Information provided START
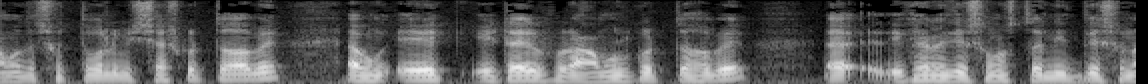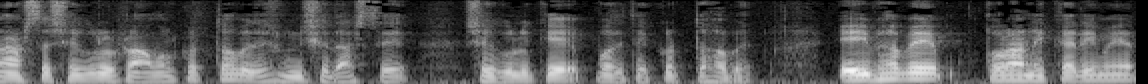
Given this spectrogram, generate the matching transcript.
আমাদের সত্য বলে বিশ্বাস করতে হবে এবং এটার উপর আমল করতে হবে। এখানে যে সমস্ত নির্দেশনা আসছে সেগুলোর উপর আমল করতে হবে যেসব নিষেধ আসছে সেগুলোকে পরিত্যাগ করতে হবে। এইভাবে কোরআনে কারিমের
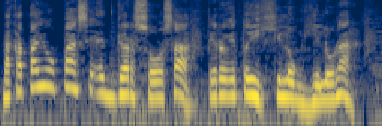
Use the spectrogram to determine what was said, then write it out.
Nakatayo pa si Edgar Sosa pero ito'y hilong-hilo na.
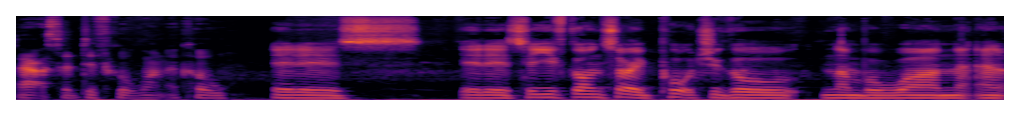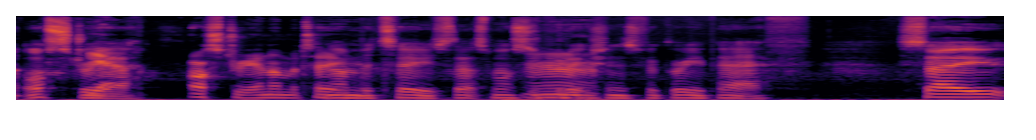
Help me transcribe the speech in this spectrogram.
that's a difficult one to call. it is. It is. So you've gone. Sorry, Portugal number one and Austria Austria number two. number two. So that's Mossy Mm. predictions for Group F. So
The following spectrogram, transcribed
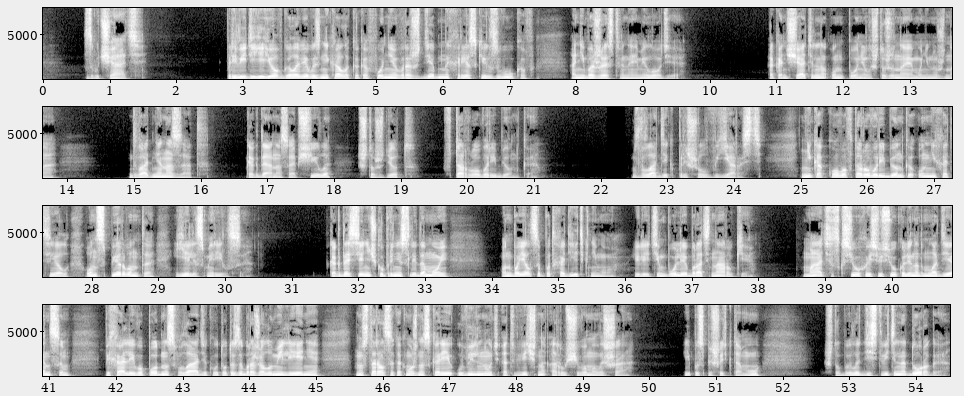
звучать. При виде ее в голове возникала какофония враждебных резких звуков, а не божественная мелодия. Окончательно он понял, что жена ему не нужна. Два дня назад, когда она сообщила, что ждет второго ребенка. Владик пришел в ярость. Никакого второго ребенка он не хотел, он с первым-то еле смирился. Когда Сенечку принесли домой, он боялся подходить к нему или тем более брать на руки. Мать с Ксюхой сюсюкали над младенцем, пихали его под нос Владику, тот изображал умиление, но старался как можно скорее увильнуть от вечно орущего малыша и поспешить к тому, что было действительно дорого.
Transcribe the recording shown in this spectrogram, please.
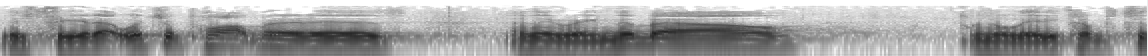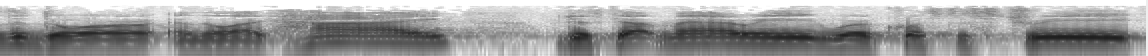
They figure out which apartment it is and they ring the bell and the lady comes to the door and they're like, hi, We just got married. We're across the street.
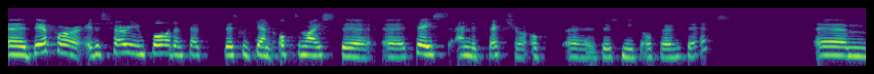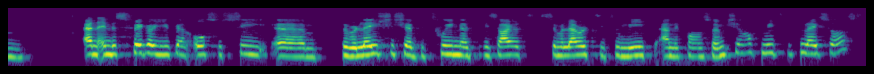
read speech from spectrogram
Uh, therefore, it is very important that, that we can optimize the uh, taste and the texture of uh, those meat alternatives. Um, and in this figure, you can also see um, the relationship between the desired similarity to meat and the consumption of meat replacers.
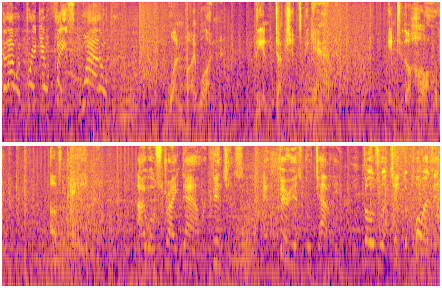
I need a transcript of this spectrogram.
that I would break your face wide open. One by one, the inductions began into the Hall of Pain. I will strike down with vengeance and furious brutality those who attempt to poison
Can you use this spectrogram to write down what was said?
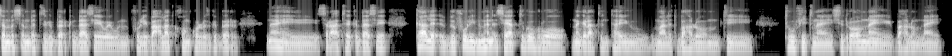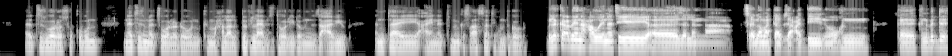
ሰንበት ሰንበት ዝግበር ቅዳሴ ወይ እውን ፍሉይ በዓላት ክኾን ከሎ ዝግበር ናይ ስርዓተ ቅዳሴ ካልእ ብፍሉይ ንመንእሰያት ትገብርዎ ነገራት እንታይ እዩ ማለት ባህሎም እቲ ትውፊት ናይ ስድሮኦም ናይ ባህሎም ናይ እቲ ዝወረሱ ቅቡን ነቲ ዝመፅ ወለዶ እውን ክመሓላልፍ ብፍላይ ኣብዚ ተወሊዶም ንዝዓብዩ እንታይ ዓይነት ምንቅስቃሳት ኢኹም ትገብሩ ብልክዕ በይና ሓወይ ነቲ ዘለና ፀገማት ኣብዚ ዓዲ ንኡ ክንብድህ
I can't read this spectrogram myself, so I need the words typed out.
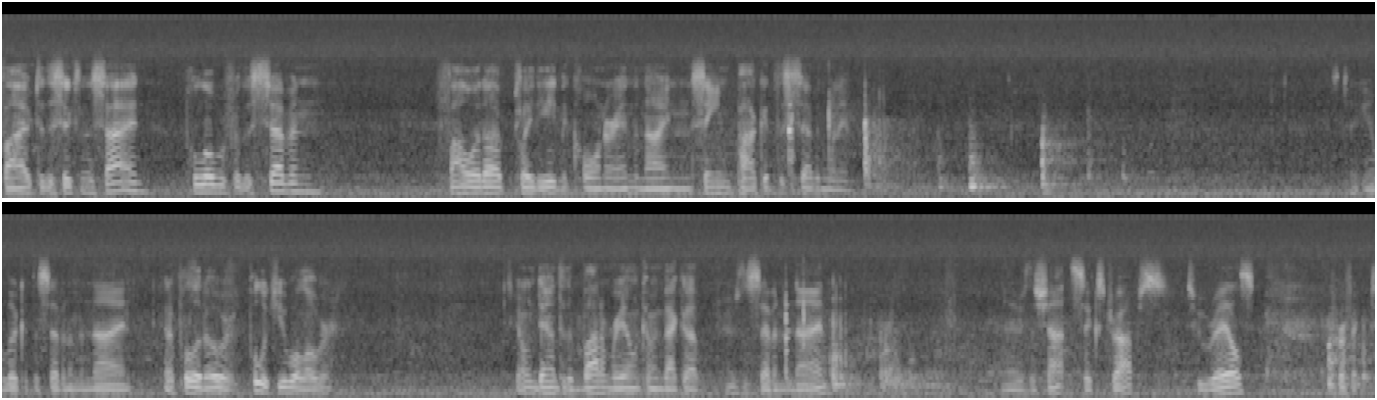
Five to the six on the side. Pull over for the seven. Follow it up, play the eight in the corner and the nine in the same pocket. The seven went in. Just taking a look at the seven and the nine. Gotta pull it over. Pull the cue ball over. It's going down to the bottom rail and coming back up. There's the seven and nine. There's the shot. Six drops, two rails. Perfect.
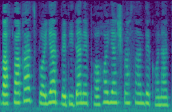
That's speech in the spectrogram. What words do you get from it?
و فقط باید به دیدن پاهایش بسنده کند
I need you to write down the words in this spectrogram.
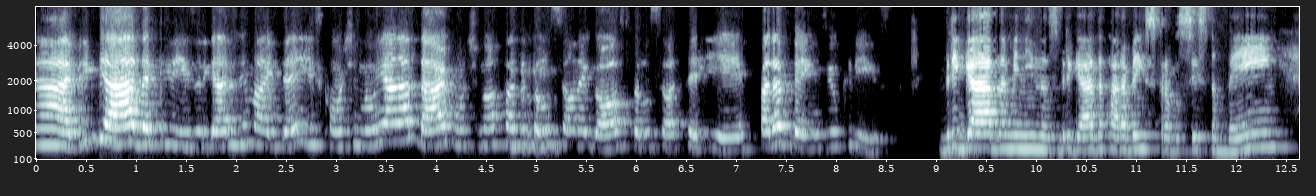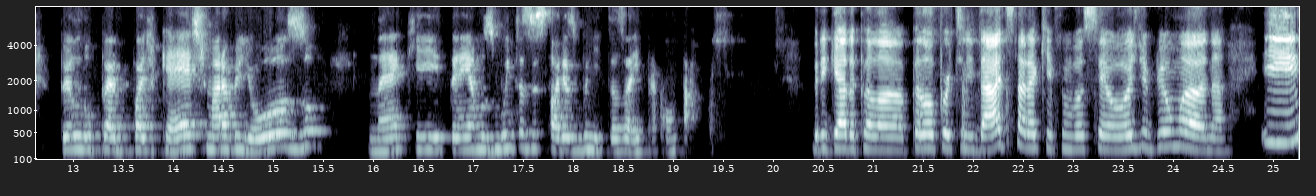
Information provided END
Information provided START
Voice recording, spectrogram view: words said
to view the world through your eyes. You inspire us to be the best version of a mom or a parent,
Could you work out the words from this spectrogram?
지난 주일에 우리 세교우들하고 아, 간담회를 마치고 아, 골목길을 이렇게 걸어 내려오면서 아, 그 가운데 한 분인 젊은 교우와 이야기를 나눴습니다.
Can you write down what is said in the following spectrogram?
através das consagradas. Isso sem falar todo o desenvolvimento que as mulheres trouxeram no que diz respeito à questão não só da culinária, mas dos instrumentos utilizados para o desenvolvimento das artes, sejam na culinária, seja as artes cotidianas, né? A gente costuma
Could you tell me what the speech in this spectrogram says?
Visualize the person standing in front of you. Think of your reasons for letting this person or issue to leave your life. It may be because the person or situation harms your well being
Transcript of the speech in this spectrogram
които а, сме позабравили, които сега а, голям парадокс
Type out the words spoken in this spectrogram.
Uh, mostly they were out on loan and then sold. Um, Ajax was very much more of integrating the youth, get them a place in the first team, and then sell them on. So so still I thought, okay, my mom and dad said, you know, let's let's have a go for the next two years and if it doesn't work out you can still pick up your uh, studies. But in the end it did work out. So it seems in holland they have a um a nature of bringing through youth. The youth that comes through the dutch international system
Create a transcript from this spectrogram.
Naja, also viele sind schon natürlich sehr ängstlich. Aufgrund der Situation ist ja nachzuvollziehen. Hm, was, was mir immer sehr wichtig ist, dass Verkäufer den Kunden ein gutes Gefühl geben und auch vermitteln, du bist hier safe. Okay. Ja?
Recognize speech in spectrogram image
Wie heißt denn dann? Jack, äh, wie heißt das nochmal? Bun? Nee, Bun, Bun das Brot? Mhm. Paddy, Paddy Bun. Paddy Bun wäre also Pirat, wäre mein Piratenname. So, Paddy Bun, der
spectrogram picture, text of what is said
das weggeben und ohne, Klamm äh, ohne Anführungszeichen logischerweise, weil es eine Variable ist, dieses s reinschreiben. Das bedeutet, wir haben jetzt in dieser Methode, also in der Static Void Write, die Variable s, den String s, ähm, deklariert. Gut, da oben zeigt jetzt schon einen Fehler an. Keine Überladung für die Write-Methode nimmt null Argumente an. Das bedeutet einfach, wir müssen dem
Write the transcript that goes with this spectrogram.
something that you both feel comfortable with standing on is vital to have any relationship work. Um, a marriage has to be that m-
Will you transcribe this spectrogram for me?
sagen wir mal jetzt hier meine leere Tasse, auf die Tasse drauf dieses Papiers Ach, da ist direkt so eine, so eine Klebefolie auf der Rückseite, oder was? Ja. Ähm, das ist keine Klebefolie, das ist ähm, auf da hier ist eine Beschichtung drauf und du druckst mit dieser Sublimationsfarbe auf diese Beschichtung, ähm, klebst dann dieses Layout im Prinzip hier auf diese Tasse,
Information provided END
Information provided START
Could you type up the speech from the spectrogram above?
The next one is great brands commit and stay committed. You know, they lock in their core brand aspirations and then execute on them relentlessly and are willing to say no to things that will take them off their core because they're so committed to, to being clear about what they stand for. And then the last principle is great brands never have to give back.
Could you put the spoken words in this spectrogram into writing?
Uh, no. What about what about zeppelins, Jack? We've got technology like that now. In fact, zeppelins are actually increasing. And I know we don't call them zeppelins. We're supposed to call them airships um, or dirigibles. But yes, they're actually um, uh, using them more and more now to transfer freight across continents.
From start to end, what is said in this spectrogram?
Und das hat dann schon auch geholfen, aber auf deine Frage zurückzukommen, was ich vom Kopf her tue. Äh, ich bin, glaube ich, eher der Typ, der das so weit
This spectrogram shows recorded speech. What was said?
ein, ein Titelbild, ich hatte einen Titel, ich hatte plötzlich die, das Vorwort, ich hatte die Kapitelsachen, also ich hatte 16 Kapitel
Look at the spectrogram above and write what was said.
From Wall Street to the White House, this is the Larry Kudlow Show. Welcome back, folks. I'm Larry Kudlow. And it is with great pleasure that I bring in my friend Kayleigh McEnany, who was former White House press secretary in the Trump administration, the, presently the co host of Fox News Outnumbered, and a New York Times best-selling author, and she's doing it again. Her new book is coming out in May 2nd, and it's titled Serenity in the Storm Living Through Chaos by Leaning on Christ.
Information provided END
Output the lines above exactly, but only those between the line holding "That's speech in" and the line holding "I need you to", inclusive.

## Your solution
That's speech in the spectrogram. What words do you get from it?
و فقط باید به دیدن پاهایش بسنده کند
I need you to write down the words in this spectrogram.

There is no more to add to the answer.